BEIRUT — Syrian government forces succeeded Saturday in their deepest push yet into the eastern suburbs of the capital Damascus, cutting off a major highway that made it hard to move between three parts of the rebel-held area, and inflicting a major blow to opposition fighters who have vowed not to surrender.

Syrian state media and an opposition monitoring group said government forces have laid siege on the rebel-held town of Harasta, cutting it off from the rest of the suburbs known as eastern Ghouta.

The Britain-based Syrian Observatory for Human Rights said government forces have also cut off the main highway that links northern Ghouta with its southern parts, isolating the town of Douma, the largest in the area.

The Syrian Central Military Media said troops captured the Kilani gas station on the main highway linking Douma with Harasta and those two areas with the rest of eastern Ghouta. Residents will have to rely on unpaved roads to move in eastern Ghouta but that is difficult because of the intensity of shelling and airstrikes, activists said.

“The regime has cut Ghouta into three parts by cutting the main roads linking them,” said the Observatory’s chief Rami Abdurrahman.

The government and its Russian backers, determined to wrest eastern Ghouta from rebel control after seven years of war, recently intensified the shelling and bombardment to clear the way for its troops to advance on the ground. Nearly 1,000 people have been killed in the past three weeks of relentless bombardment.

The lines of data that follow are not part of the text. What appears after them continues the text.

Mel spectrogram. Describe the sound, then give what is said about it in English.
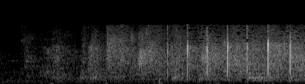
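A small group claps for a person introducing themselves, beginning as a soft scattered patter that gradually swells, ending with several crisp, evenly spaced claps standing out above the rest. “Okay, I hereby decree that if there's a pause, we will clap one by one for people rather than waiting for the whole group.”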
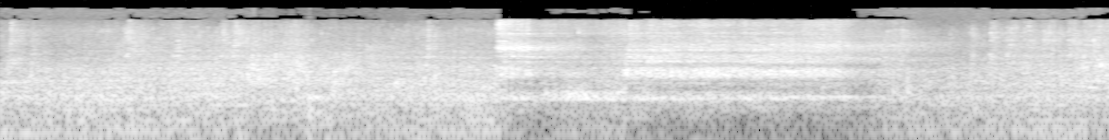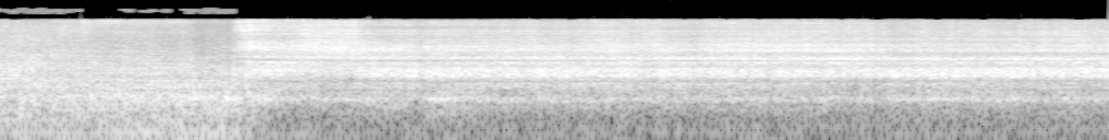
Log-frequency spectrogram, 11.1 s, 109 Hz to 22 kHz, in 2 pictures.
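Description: Peracetic acid sanitiser forced by CO2 pressure out through a beer keg's fitting valve, spraying and hissing in bursts. The valve is being flushed of leftover beer and infection. There is a lull in the middle and a steadier hiss over the last few seconds.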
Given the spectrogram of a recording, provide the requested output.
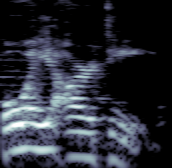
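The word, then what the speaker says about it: Boyardee: if it was like a uh how to pronounce it, which is Boy Rard, which is if you're trying to look at the actual name is trying to figure out it's properly pronounced.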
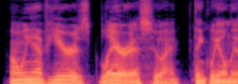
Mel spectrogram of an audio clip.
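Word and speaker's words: Larys: we have here is Lis who I think we only like because his name rhymes with Varys and a selection of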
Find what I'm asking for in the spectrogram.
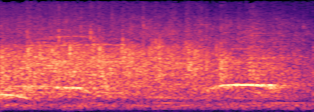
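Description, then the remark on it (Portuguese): Loud, sustained audience applause for Governor Jerônimo Rodrigues, a dense steady clatter of many hands clapping that holds for about three seconds before easing slightly at the end, with a faint whistle cutting through. “Saudar e pedir uma salva de palmas a esse governador que trabalha de domingo a domingo, Jerônimo Rodrigues.”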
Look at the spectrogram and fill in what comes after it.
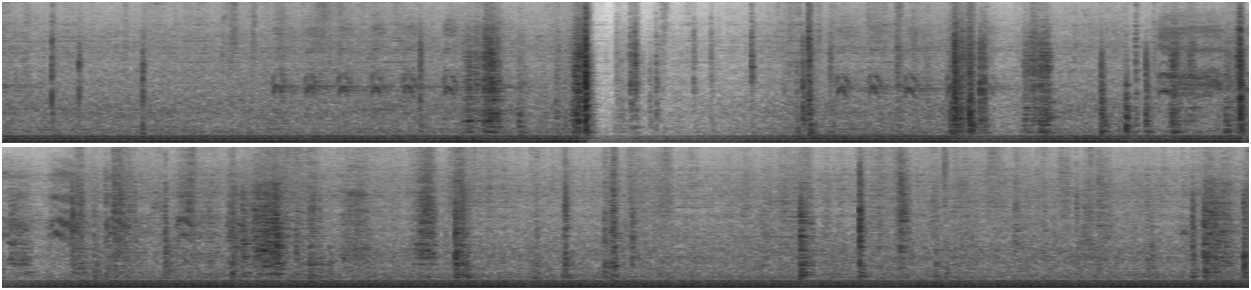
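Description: Repeated bird calls over a steady low hum, with scattered taps and knocks. The sound drops off sharply about six seconds in and builds back up over the next few seconds.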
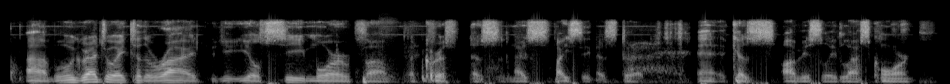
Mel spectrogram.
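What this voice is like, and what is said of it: Smooth radio-announcer speaking voice. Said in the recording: “has such a radio voice.”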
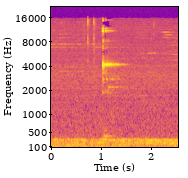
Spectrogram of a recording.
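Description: A soft electronic chime rings once as a menu opens.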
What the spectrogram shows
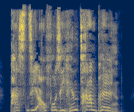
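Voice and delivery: very high, squeaky, shrill, nagging falsetto. A voice from below his feet addresses him: shrill nagging falsetto. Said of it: "erklang eine keifende Fistelstimme".

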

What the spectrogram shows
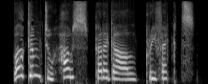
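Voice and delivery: very high, squeaking, squeaky voice. A house servitor halts before the prefects and greets them, in a squeaky voice. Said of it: "it said in a squeaky voice".

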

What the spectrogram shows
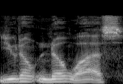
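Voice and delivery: high, frightened, nervous shout with quavering voice. Confronted by an unseen voice, a woman shouts back nervously, her voice shaking. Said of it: "Louise shouted nervously, her voice beginning to shake".

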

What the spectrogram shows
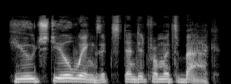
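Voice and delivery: plain reading voice

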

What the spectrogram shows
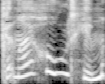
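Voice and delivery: very high, spellbound gushing. Seeing the newborn brother for the first time, the narrator asks, gushing, mesmerised. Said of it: "I gushed, utterly mesmerised".

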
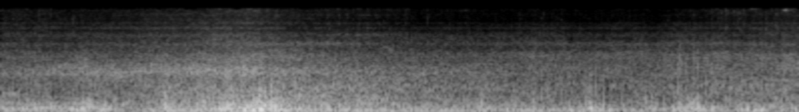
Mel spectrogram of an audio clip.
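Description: A van drives past close by with a rising and fading engine rumble.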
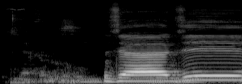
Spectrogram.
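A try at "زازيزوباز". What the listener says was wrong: Bukan bas. Bukan ke sa, tapi ke za.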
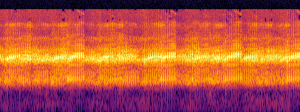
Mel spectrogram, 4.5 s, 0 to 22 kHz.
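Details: Squirrel Treefrog (Hyla squirella) calling in a field flooded by rains from Tropical Storm Ana, Onslow County, North Carolina, 11 May 2015; a steady raspy, buzzing trill with no pauses, a chorus of many others behind.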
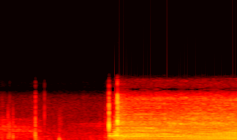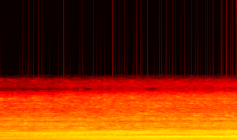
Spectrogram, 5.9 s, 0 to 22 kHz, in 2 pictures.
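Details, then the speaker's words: Gast 1LAA oilless reciprocating piston air compressor (1/6 hp thermally protected motor, 3.9 A full load, 50 psi continuous) bench tested after overhaul, running steadily with a normal piston hum and slight vibration while filling a 3-gallon receiver; healthy. "the compressors do make a little bit of noise it's a reciproc reciprocating piston compressor so there is a little bit of vibration and noise to it"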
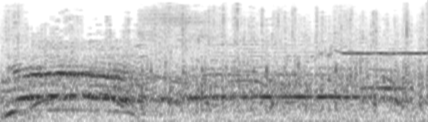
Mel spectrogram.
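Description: Crowd applauding and cheering as a strongman enters at a strongman competition, a continuous roar under a commentator's voice, with rising whistles at the start.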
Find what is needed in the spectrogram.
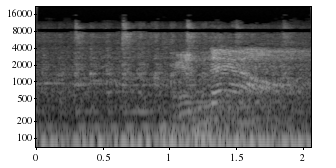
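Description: A voice over a large arena's public-address system, echoing, heard briefly about a second and a half in over a steady heavy low rumble of arena background noise.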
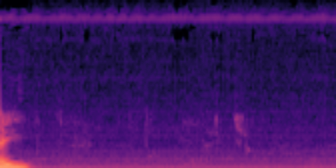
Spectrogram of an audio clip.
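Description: Steady electrical mains hum with a ladder of even overtones, carried on the recording throughout. A man's spoken word ends right at the start.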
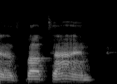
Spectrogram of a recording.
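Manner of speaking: soft, dry, sarcastic teasing with a laugh in it. Recalling his reaction on the phone, imitating Jim Boeheim's sarcastic smirk. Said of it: "The old Jim Boeheim smirk and laugh".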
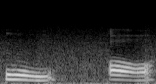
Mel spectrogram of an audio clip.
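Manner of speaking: ऊ and ओ held with rounded lips; rounded vowel demo. Shown as a demonstration. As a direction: round the lips and sound ऊ, then ओ. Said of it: "ये सब बोलने की time में थोड़ा सा गोलाकार फील कर रहे हैं". (होंठ गोल करके ऊ और ओ का उच्चारण)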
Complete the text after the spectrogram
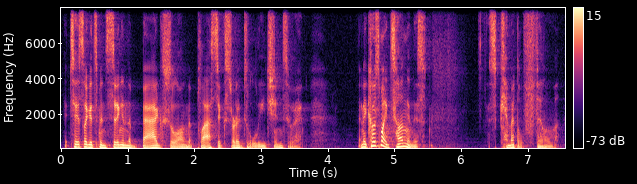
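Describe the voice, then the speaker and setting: A man's voice: fairly low pitch, big pitch swings, a little fast, gravelly, full character voice. A man playing a sardonic, foul-mouthed vampire on the run in an ASMR roleplay, talking in a conversational, exasperated way. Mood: disgusted.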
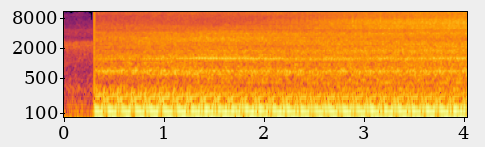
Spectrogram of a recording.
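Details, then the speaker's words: 2000 Ford Explorer 5.0 V8 with Meziere WP374 electric water pump, after replacing the screeching idler bearing and fitting a shorter belt; engine fires and settles into smooth steady idle, no screech or chirp: normal idle after repair. "Definitely sounds much improved. I don't hear the crazy wackadoodle sounds that I was hearing earlier."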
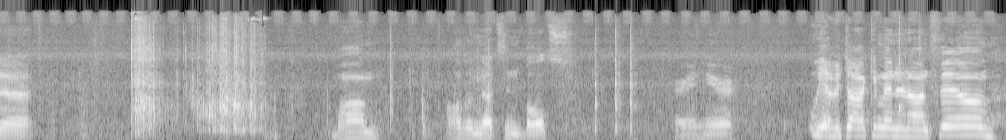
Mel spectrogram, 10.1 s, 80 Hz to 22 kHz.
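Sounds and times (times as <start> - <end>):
metal nuts and bolts rattling: 1.3 - 2.8.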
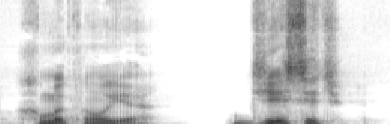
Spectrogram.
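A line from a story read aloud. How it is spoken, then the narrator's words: Plain question. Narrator (Russian): спросил Илья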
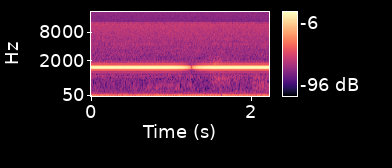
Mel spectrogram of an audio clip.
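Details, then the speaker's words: ZOLL Zenix hospital defibrillator/monitor with external paddles, 30-joule self-test: steady, unbroken high-pitched tone as the device charges and the apex paddle shock LED lights, before the shock is delivered. "Vérifiez que Zenix se charge, qu'un son continu retentit et que la LED de choc de la palette apex s'allume."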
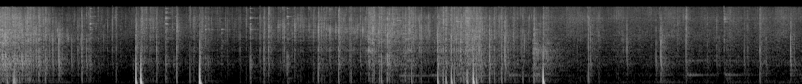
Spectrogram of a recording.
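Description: Shallots, curry leaves and crushed red chilli sizzling as they hit hot oil in a kadai, loudest as they go in and then a steady frying hiss while they are stirred. A steel spoon knocks sharply against the plate and pan several times.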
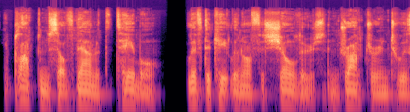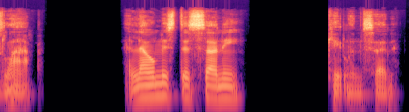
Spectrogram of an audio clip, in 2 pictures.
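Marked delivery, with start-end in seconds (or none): 5.3-6.5 lightly voiced small child, higher pitch; a polite child's singsong hello; hint of a little girl's voice; little girl greeting. A narrator's reading. Little girl greets a family friend.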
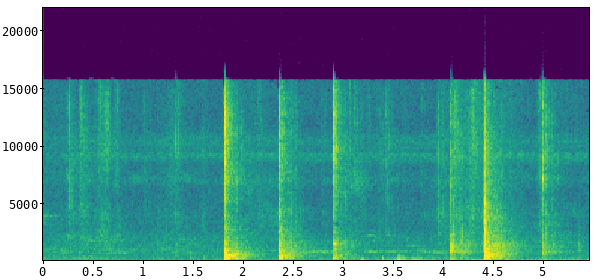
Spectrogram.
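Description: A string of sharp clacks from a game of cricket on a concrete roof: a hard ball and a plastic bat striking the concrete and each other, about six in all. The first, about two seconds in, and one about four and a half seconds in are the loudest.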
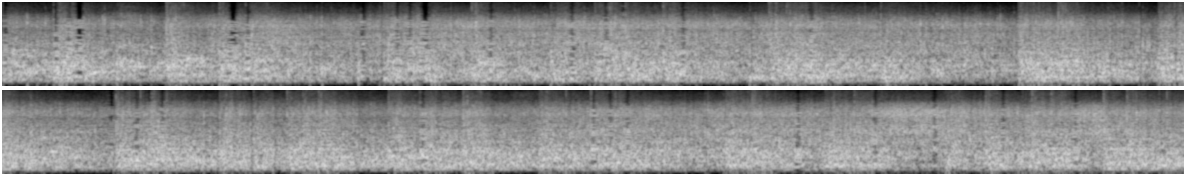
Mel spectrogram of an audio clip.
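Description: Fireworks display in a dense, unbroken barrage: many aerial shells bursting at once in a continuous crackle peppered with sharp bangs.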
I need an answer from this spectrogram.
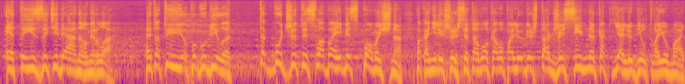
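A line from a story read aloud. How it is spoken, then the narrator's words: Loud grief-stricken cry. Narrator (Russian): Отец Кирен так сильно любил свою жену, что когда ему сообщили печальную весть и показали дочку, он громко закричал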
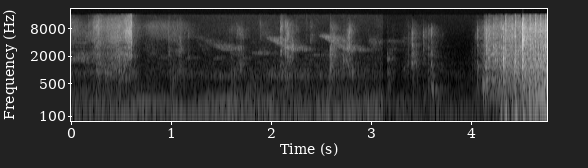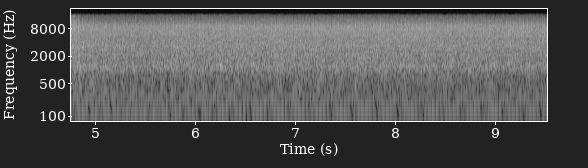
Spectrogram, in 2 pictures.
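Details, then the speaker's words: Yardworks self-propelled push mower said to be seized, after a no-cost fix and self-propel cable adjustment, may smoke after lying on its side: fires and settles into a steady, even drone with no rattle or knock; normal running. "I had to adjust the cable here for the self-propelled system once I did that and the self-propel worked perfectly"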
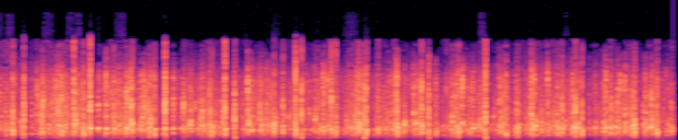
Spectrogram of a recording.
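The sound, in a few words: round of applause for the chapters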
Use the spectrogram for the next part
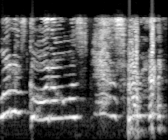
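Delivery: very high, quick incredulous question; squeaky, amused bewilderment; baffled reaction. Retold or imitated. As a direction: shoot the voice way up in disbelief. Her baffled reaction to Spencer leaving.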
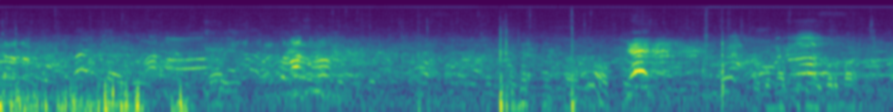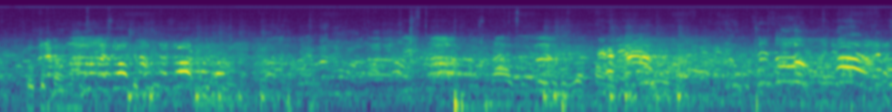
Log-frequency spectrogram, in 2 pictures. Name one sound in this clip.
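Spectators shout and call out across an open field outdoors.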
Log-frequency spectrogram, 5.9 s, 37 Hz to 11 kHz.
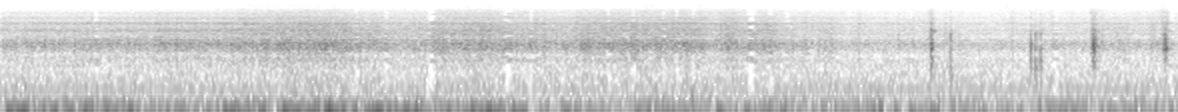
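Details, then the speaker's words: Portadyne S3B valve radio after refurbishment, on shortwave with aerial attached: steady hiss, faint warbling station tone and odd crackle; normal shortwave reception, though shortwave later went completely dead. "i'll tell you why i'm impressed with got the aerial here short wave on this it's pretty darn good actually"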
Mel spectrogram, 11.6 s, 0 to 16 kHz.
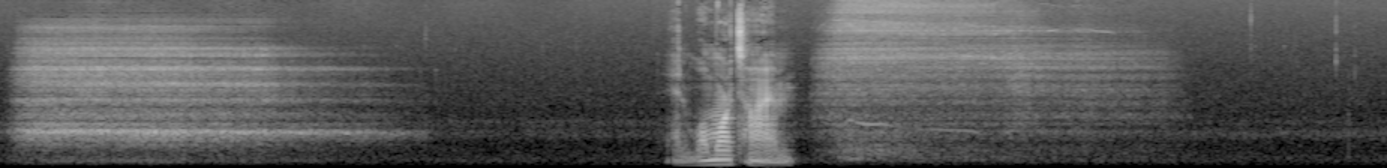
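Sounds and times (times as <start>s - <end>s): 
deep breath drawn in through the nose and out through the mouth: 0.0s - 3.7s, 6.8s - 10.0s
speech: 5.8s - 6.7s.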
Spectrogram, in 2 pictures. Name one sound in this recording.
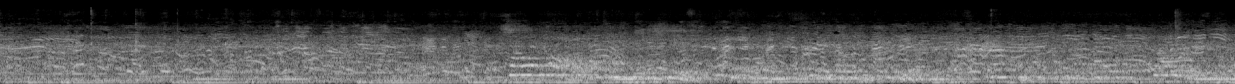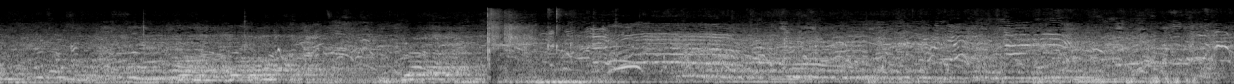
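A crowd of children and adults chatters and cheers outdoors.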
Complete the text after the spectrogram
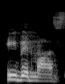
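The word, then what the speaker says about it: Ebon Moss: The end of that bear episode forks with, I can't pronounce his name, but not Eben Jeremy Moss. Allen White character. Eben Moss. Thank you.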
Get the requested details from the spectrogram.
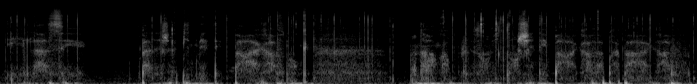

SCMM said troops Saturday reached the center of the town of Misraba, and opposition fighters are crumbling amid the offensive.